Pumping speed has the same units as a conductance, so they can also be combined in series:

[math]\frac{1}{\text{S}_{net}} = \frac{1}{S} + \frac{1}{C}[/math]

Parallel Flowpaths[edit]

[math]\frac{1}{\text{Resistance, equivalent parallel}} = \frac{1}{\text{Resistance}_1} + \frac{1}{\text{Resistance}_2} + ... + \frac{1}{\text{Resistance}_n}[/math]

[math]\text{Conductance, equivalent parallel} = \text{Conductance}_1 + \text{Conductance}_2 + ... + \text{Conductance}_n[/math]

Practical Issues[edit]

You'll never pull a perfect vacuum with a vacuum pump.

Real leaks: your seals will physically leak! Metal flanges with soft metal gaskets are used to reduce this as much as possible.

(can't use polymer o-rings—they'll leak!)

(watch for grease—it'll vaporize and go where you don't want it!)

Virtual leaks: species (especially water) will absorb to the walls and then desorb as the pressure drops!

Usually dealt with by pre-cooking the water out of the chamber with heat tape.

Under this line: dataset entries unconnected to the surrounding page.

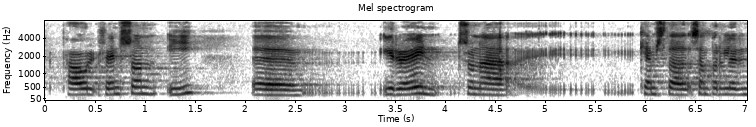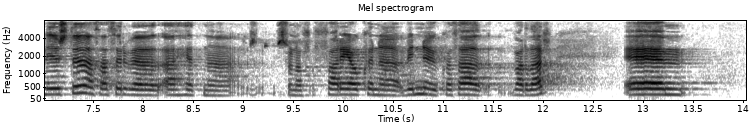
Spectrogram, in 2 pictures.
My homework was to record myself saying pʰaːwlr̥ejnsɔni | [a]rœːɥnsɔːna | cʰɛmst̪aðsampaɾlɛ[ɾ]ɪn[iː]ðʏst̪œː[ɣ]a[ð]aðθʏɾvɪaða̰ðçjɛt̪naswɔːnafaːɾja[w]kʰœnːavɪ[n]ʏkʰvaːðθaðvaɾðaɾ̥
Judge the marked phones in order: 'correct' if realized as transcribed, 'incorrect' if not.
incorrect: i, correct, incorrect: ɪː, incorrect: ð, incorrect: θ, correct, incorrect: nː

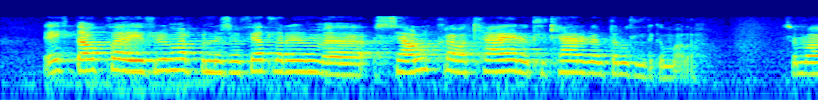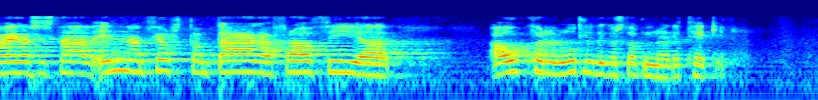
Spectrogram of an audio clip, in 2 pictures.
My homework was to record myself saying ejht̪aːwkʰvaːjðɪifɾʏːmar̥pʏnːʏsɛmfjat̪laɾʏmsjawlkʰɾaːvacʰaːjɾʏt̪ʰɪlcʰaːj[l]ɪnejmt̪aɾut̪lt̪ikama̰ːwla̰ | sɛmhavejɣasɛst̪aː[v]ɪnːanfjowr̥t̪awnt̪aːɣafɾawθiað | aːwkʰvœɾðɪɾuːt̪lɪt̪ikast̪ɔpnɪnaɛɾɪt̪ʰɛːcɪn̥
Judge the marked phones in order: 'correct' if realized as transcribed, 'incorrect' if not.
incorrect: ɾ, incorrect: ð

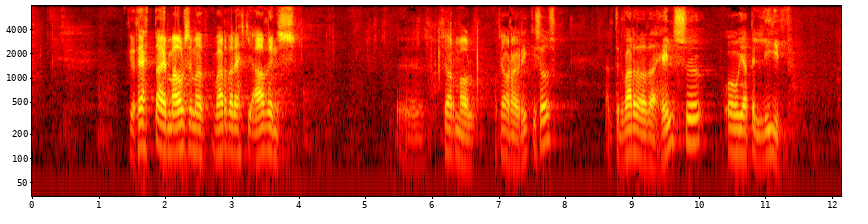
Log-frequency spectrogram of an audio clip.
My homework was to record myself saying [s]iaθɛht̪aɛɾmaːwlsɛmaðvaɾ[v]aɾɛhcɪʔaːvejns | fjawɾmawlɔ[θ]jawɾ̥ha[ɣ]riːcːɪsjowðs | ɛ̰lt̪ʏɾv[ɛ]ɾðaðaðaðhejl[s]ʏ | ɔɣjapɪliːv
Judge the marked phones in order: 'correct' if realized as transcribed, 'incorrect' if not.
incorrect: θ, incorrect: ð, incorrect: f, correct, incorrect: a, correct

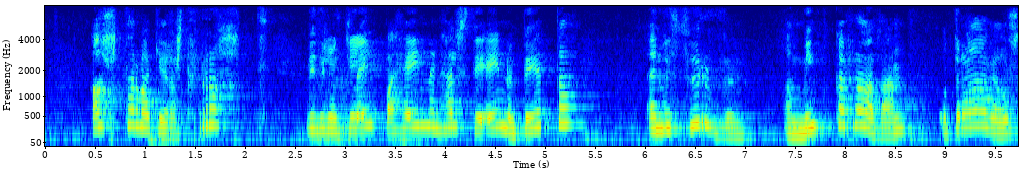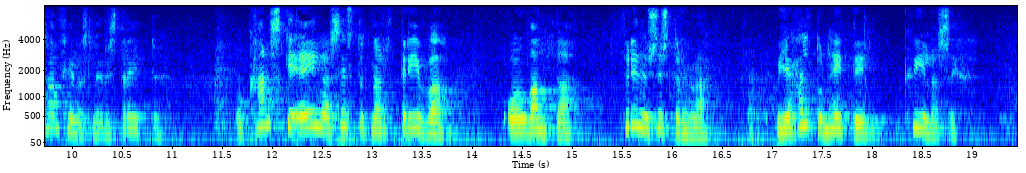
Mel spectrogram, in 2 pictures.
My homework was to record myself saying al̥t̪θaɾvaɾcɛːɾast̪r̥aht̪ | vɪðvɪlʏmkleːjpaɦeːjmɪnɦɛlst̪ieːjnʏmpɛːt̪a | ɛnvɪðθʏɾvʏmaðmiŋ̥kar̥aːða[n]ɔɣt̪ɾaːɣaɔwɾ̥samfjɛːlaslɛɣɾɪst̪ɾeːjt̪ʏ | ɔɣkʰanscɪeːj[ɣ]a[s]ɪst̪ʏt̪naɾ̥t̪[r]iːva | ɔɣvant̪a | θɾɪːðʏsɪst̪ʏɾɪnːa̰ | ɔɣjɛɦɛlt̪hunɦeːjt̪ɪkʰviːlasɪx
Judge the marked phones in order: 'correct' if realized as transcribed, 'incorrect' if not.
correct, correct, correct, incorrect: ɾ

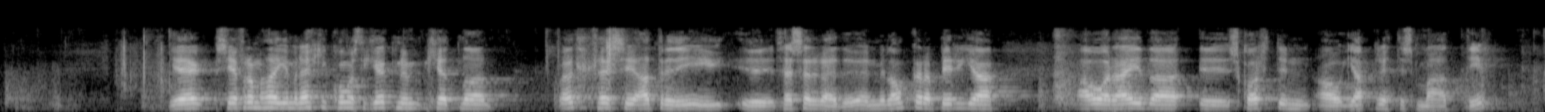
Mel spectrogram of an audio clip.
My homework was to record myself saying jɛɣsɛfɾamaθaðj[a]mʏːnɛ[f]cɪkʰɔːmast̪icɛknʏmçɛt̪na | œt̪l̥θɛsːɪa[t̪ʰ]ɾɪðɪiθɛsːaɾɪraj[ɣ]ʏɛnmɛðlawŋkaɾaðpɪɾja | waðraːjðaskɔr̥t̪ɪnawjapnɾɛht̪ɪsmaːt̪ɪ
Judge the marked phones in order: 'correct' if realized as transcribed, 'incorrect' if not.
incorrect: ɛ, incorrect: h, incorrect: t̪, incorrect: ð

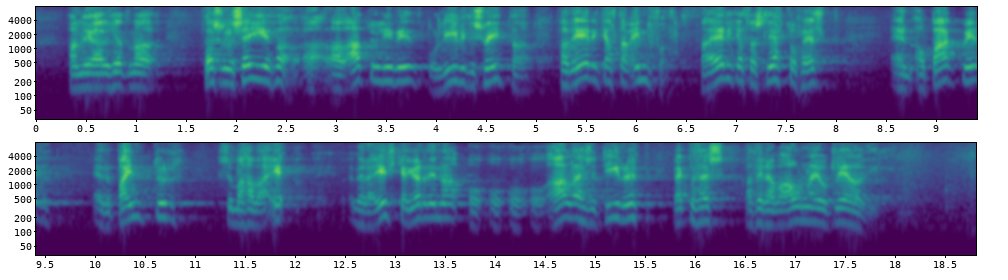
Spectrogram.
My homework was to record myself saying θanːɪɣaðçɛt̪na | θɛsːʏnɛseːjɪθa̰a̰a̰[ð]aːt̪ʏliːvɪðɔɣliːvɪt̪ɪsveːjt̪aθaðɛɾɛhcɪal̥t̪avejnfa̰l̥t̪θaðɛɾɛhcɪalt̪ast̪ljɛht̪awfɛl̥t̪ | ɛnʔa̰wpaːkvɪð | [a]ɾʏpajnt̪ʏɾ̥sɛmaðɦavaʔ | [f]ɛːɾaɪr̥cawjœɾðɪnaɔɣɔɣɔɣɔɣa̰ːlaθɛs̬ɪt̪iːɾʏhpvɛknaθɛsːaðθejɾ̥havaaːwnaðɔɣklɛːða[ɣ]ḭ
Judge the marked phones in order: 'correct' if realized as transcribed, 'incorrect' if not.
correct, incorrect: ɛ, incorrect: v, incorrect: ð

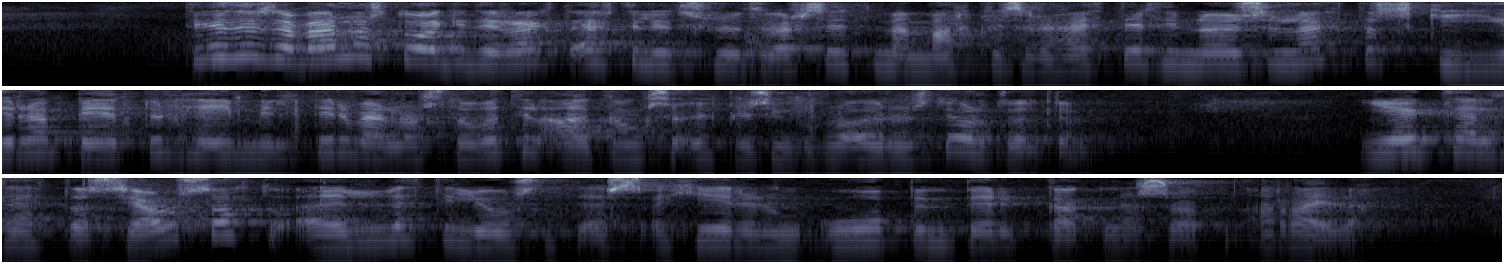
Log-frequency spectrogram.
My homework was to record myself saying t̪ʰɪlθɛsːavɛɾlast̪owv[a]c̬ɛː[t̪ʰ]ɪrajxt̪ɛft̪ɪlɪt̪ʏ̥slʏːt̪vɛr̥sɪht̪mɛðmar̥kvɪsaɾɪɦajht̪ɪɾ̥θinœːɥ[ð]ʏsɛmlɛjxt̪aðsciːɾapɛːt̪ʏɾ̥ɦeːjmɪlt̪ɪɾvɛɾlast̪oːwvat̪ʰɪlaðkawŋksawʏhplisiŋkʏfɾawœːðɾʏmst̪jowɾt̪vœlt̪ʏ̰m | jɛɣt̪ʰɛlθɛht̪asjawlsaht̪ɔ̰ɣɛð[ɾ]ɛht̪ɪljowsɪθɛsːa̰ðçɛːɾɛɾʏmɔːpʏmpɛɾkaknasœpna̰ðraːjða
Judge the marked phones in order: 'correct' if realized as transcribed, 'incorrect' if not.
correct, incorrect: t̪, correct, incorrect: l

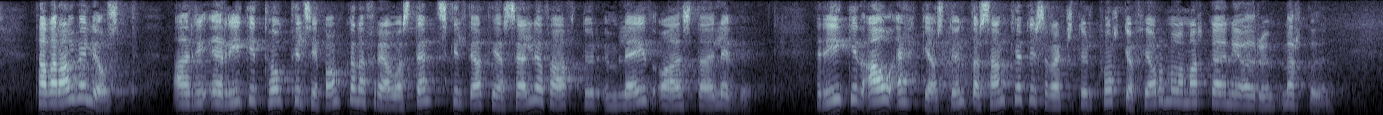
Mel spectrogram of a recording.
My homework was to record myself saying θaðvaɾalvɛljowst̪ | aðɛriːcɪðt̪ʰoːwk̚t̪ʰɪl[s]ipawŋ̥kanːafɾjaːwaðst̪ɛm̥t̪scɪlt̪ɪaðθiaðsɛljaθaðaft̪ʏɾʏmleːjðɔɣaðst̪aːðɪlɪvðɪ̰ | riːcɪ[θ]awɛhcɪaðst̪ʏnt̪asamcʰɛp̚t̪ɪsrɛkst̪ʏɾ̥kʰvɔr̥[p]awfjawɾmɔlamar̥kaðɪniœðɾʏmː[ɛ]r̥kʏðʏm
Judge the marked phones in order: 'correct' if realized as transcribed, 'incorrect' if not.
correct, incorrect: ð, incorrect: c, incorrect: œ

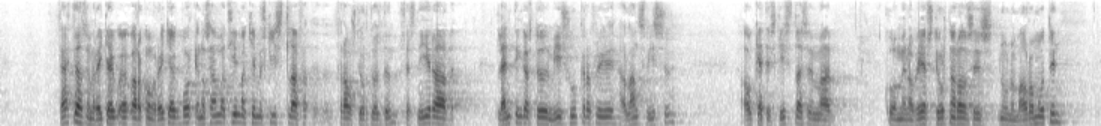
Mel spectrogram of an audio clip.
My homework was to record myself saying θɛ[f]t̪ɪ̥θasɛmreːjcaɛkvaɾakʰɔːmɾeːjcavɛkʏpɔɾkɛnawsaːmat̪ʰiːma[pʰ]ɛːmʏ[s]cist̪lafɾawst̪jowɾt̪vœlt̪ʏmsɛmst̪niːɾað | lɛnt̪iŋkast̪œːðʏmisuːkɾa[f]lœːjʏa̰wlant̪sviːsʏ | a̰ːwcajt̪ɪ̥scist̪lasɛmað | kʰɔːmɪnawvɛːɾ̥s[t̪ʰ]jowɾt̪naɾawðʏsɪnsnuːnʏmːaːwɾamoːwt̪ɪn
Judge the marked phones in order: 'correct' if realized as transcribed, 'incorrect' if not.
incorrect: h, incorrect: cʰ, correct, correct, incorrect: t̪

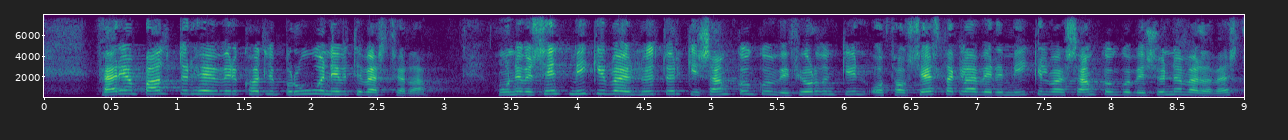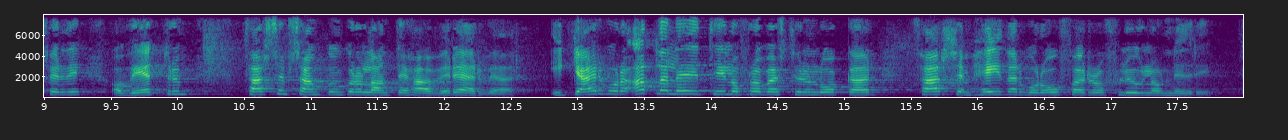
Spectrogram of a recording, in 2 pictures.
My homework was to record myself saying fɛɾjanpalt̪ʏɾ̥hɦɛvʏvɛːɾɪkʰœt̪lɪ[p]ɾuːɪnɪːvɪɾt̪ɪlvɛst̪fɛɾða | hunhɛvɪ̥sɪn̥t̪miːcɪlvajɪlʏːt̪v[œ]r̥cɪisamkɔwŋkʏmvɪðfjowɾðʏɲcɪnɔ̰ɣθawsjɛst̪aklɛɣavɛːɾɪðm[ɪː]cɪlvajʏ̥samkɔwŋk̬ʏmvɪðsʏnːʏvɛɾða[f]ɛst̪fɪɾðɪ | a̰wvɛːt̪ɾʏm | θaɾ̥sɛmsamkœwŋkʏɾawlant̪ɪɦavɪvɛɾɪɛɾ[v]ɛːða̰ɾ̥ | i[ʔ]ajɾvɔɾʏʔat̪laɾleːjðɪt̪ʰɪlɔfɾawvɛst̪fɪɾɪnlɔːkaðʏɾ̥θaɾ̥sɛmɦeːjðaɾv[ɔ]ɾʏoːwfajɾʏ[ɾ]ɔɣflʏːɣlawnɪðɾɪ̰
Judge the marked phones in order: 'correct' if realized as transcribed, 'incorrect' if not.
correct, incorrect: ɛ, incorrect: iː, incorrect: v, correct, incorrect: c, correct, correct

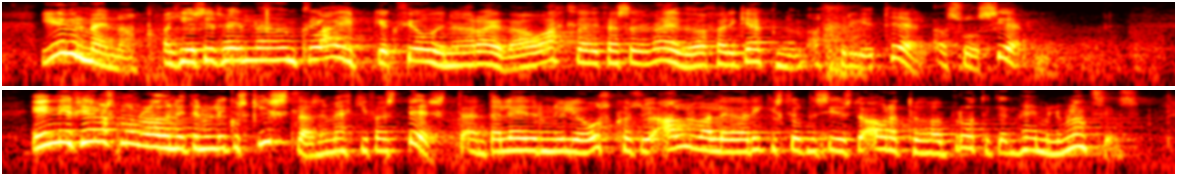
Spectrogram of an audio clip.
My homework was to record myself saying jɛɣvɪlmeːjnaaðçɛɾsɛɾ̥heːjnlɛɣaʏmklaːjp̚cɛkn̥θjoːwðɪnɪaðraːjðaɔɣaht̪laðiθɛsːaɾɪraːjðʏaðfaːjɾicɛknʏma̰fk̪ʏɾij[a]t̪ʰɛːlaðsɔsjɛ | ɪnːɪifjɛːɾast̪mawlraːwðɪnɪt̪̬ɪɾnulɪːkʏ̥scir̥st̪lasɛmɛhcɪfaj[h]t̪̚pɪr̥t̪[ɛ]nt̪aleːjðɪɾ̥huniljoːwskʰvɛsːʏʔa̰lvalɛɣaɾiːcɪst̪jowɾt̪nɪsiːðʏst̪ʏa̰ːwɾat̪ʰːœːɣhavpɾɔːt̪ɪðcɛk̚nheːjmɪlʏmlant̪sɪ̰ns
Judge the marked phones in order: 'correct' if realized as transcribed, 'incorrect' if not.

Hook up a residual gas analyzer (a simple form of mass spectrometer) and you see air components. Can't find the leak! What do you do? Squirt helium wherever you think there might be a leak, and look for the gas signature on the gas analyzer!